I swapped out the 555 from the breadboard and one from a faulty circuit and the ticks remain the same, i.e. breadboard is correct and circuit is off. Repeated this with a few of the boards. So it must be the capacitors? I'm wondering if they may have been damaged when I solder them to the board? I bend the legs so the cap lies flat to the board, could that crack the dielectric? Too much heat applied? Even though I don't think so.

Select as Best AnswerUndo Best Answer

user
iceng (author)chiok2016-06-14

That's utterly amazing !

I would not expect that. Your obviously skilled enough to not make wiring errors and soldering a cap only heats it until cool by now .

Before you are going to have to try each component.

Add a o.01uF ceramic disc from pin 5 to ground. That will stabalize the modulation input.

Select as Best AnswerUndo Best Answer

user
iceng (author)iceng2016-06-14

Here's the layout and common is the ground.

Select as Best AnswerUndo Best Answer

user
iceng (author)iceng2016-06-14

You may have to click on the pic to see the whole image..

Select as Best AnswerUndo Best Answer

user
iceng (author)iceng2016-06-14

Regrettably there will always be a need for a trim adjust.

Even 25 mechanical metronomes cannot be relied upon without extra ordinary contraptions, as the famous Myth_Busters video shows.

An 8 pin tiny micro with a crystal ocs is better as a metronome, and two momentary push buttons for faster / slower replace the pot..

Select as Best AnswerUndo Best Answer

user
rickharris (author)2016-06-15

accurate timing with the 555 is very difficult. Even changes in temperature will effect the timing.

If you need to accuracy try using Audacity,

http://www.audacityteam.org/

A free audio processing recorder that can produce a click track to your specification. You may also find a use for the other facilities.

Select as Best AnswerUndo Best Answer

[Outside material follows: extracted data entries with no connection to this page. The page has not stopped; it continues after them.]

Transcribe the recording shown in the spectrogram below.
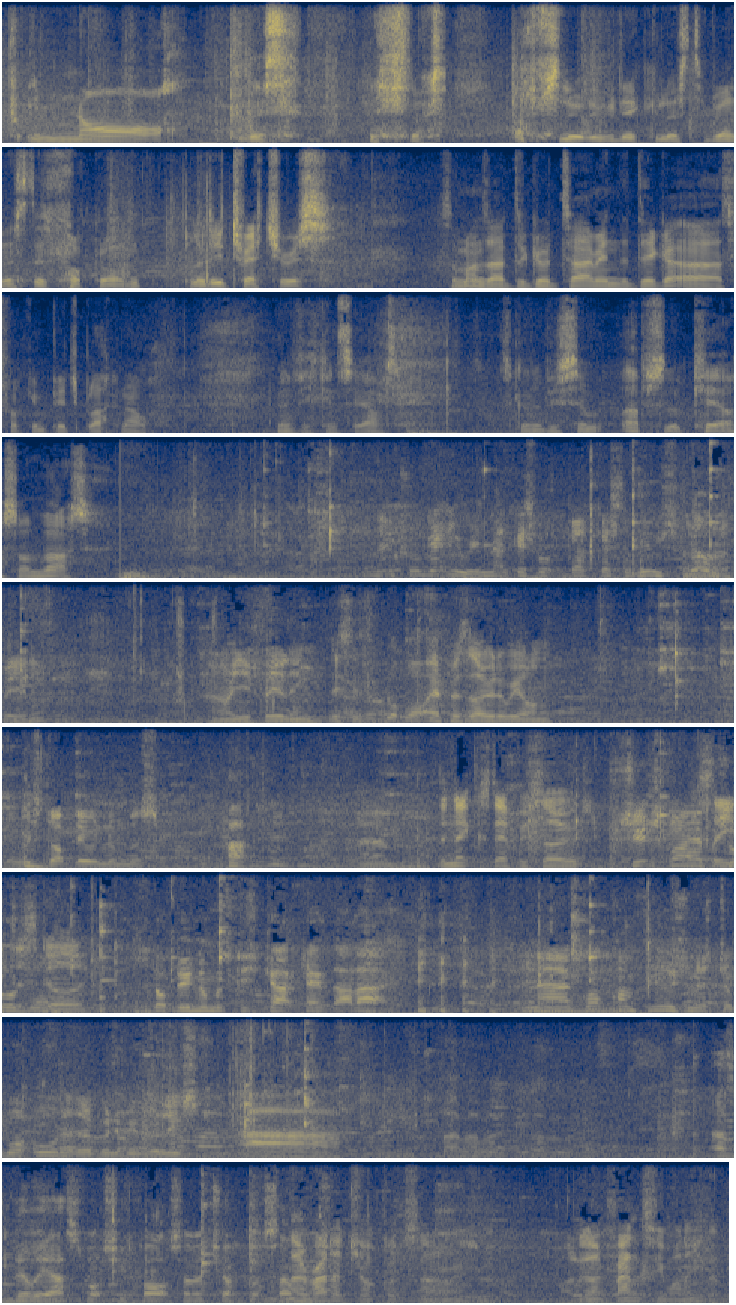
pretty gnaw. This this looks absolutely ridiculous to be honest, this rock garden. Bloody treacherous. Someone's had a good time in the digger. Ah, it's fucking pitch black now. If you can see out. There's gonna be some absolute chaos on that. Next we'll get you in, I guess what I guess the view's I don't want to be in it. How are you feeling? This is what, what episode are we on? We stop doing numbers. The next episode, Shoot Sky Sea to one. Sky. Stop doing numbers because you can't count that high. Nah, I've got confusion as to what order they're going to be released. Ah. As Billy asked, what's your thoughts on a chocolate sandwich? Never had a chocolate sandwich, but I don't fancy one either.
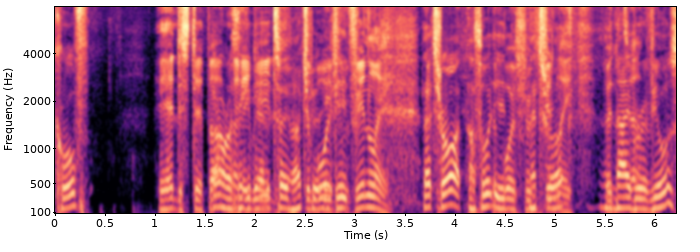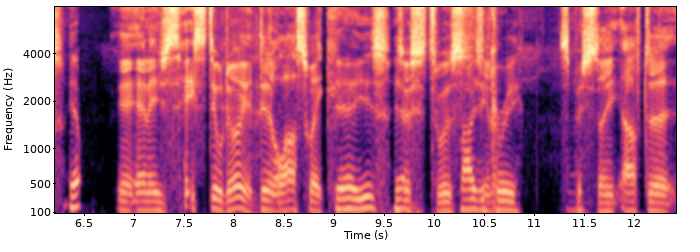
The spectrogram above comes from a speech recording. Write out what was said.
Corf. He had to step up. I don't wanna think he about it too much, The boy from did. Finley. That's right. I thought The you. boy from that's Finley. right. A neighbour uh, of yours. Yep. Yeah, and he's he's still doing it. Did it last week. Yeah, he is. Yeah. Just was amazing you know, career. especially after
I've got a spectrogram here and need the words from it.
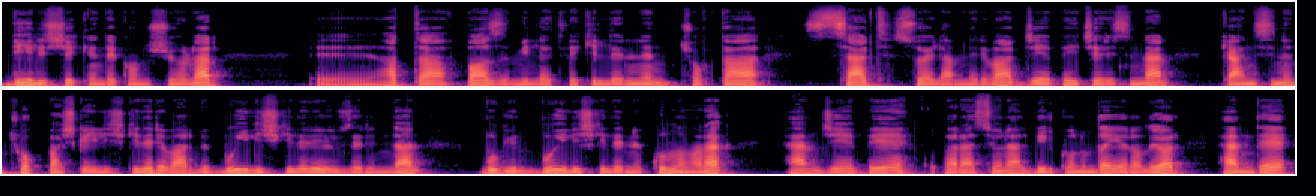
değiliz şeklinde konuşuyorlar. E, hatta bazı milletvekillerinin çok daha sert söylemleri var CHP içerisinden kendisinin çok başka ilişkileri var ve bu ilişkileri üzerinden bugün bu ilişkilerini kullanarak hem CHP'ye operasyonel bir konumda yer alıyor hem de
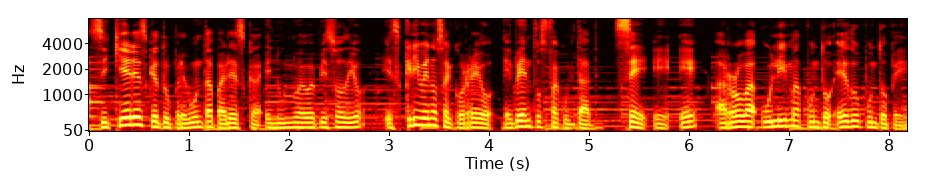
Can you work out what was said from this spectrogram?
Si quieres que tu pregunta aparezca en un nuevo episodio, escríbenos al correo eventosfacultadcee.ulima.edu.pe.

user
Josehf Murchison (author)2016-06-14

I like the way you ask a question, it is easy to understand.

Every component is made to a tolerance.

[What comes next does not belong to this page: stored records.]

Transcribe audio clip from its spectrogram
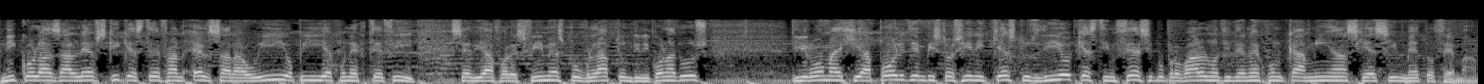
Νίκολα Ζαλεύσκι και Στέφαν Ελ Σαραουί οι οποίοι έχουν εκτεθεί σε διάφορες φήμες που βλάπτουν την εικόνα τους η Ρώμα έχει απόλυτη εμπιστοσύνη και στους δύο και στην θέση που προβάλλουν ότι δεν έχουν καμία σχέση με το θέμα.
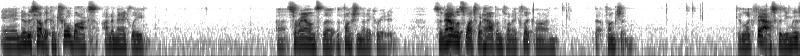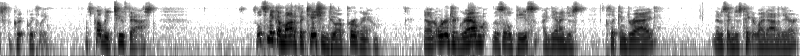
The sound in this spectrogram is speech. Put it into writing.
And notice how the control box automatically uh, surrounds the, the function that I created. So now let's watch what happens when I click on that function. Gotta look fast because he moves quickly. That's probably too fast. So let's make a modification to our program. Now in order to grab this little piece, again I just click and drag. Notice I can just take it right out of there.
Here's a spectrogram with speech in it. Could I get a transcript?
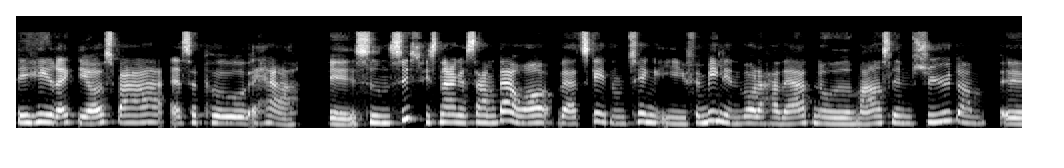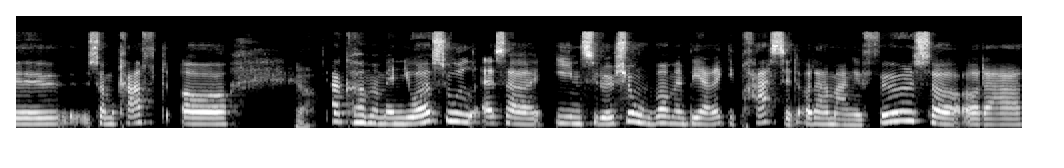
det er helt rigtigt. Også bare altså på her øh, siden sidst vi snakker sammen, der har været sket nogle ting i familien, hvor der har været noget meget slem sygdom, øh, som kræft, og Ja. der kommer man jo også ud altså, i en situation, hvor man bliver rigtig presset, og der er mange følelser, og der,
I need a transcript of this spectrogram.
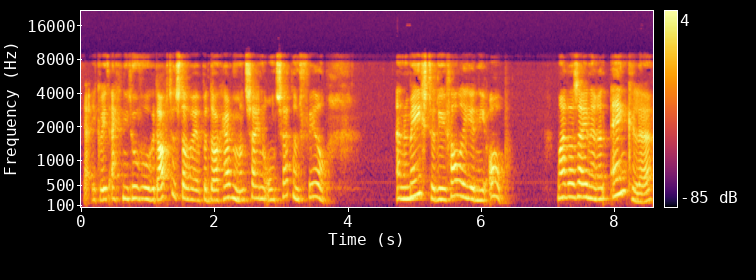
ja, ik weet echt niet hoeveel gedachten dat we op een dag hebben, maar het zijn er ontzettend veel. En de meeste die vallen je niet op. Maar er zijn er een enkele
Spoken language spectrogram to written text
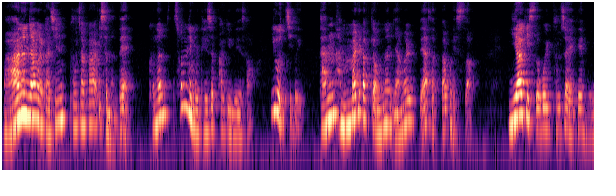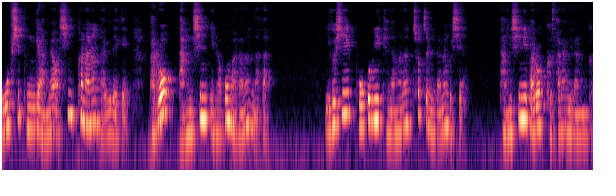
많은 양을 가진 부자가 있었는데 그는 손님을 대접하기 위해서 이웃집의 단 한 마리밖에 없는 양을 떼앗았다고 했어. 이야기 속의 부자에게 몹시 붕괴하며 심판하는 다윗에게 바로 당신이라고 말하는 나단. 이것이 복음이 겨냥하는 초점이라는 것이야. 당신이 바로 그 사람이라는 것.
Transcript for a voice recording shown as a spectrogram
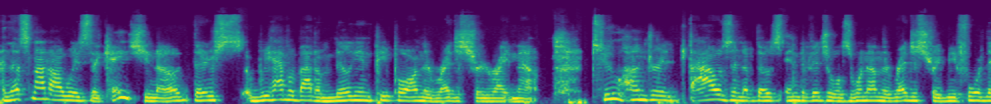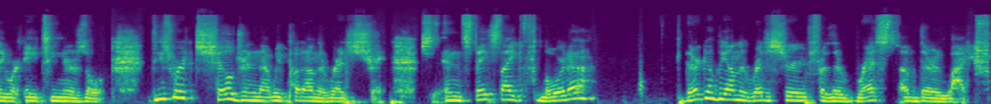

In general 5% for most resistors, 10% for most capacitors.

Add their tolerance to the 555 ICs tolerance combined with a lose pot and weak wiring, the metronome will vary in performance. A degree of variation is expected.

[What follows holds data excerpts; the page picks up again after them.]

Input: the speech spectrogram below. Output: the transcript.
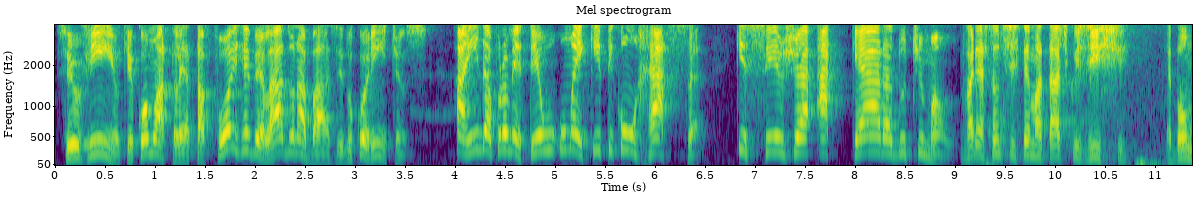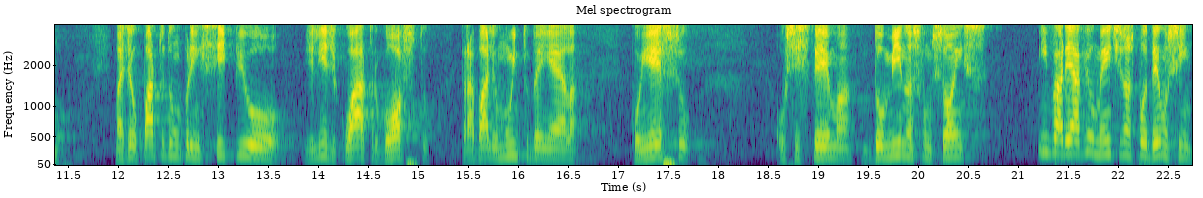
Silvinho, que como atleta foi revelado na base do Corinthians, ainda prometeu uma equipe com raça, que seja a cara do timão. Variação de sistema tático existe, é bom, mas eu parto de um princípio de linha de quatro, gosto, trabalho muito bem ela, conheço o sistema, domino as funções. Invariavelmente nós podemos sim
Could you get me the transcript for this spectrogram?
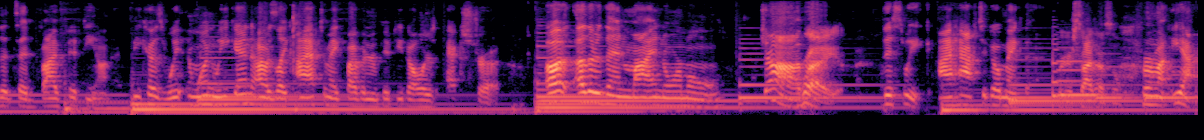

Erratic signal like tic, tic, pause, tic, tic, pause, bad component, wire, or IC.

Check your joints, they can look good and still be weak.

Soldering can damage an IC that is why I use IC sockets and it makes replacing a defective IC easy.

Select as Best AnswerUndo Best Answer

user
-max- (author)2016-06-14

The 555 timer, while a very useful and versatile chip, would be hard to use in this way because of nature of the circuit. Because of the way the 555 works, the capacitor needs to charge from 0 volts all the way up to 2/3rds of the supply voltage before you hear the first tick but once the capacitor get to that 2/3rds point it starts to discharge until it reaches 1/3rd of the supplied voltage. Hence why as icing said, first pulse takes longer.

.

It is not possible (with that circuit) to adjust the frequency and duty cycle separately. You need to select both resistors so that you get as close to 50% duty cycle as possible, so that all the "ticks" are equally spaced apart. Adjusting just one or the other resistor will change the ratio of the resistances and change the duty cycle. However if you adjust the value of the capacitor (adjustable capacitor) then then how fast it charges and discharges will be equally affected and only the frequency will change.

Select as Best AnswerUndo Best Answer

user
iceng (author)-max-2016-06-14

You may like this Max.

And you may have to click the pic to see the whole image.

Select as Best AnswerUndo Best Answer

user
-max- (author)iceng2016-06-14

Yeah, I am familiar with that too, and I like that circuit better. Choosing Ra and Rb to be the same value should allow 50% duty cycle at least according to the electronics app I have, but both need to be adjusted simultaneously to maintain a 50% duty cycle. I guess that can be achieved with one of those fancy dual potentiometers. I did not think about that.

Select as Best AnswerUndo Best Answer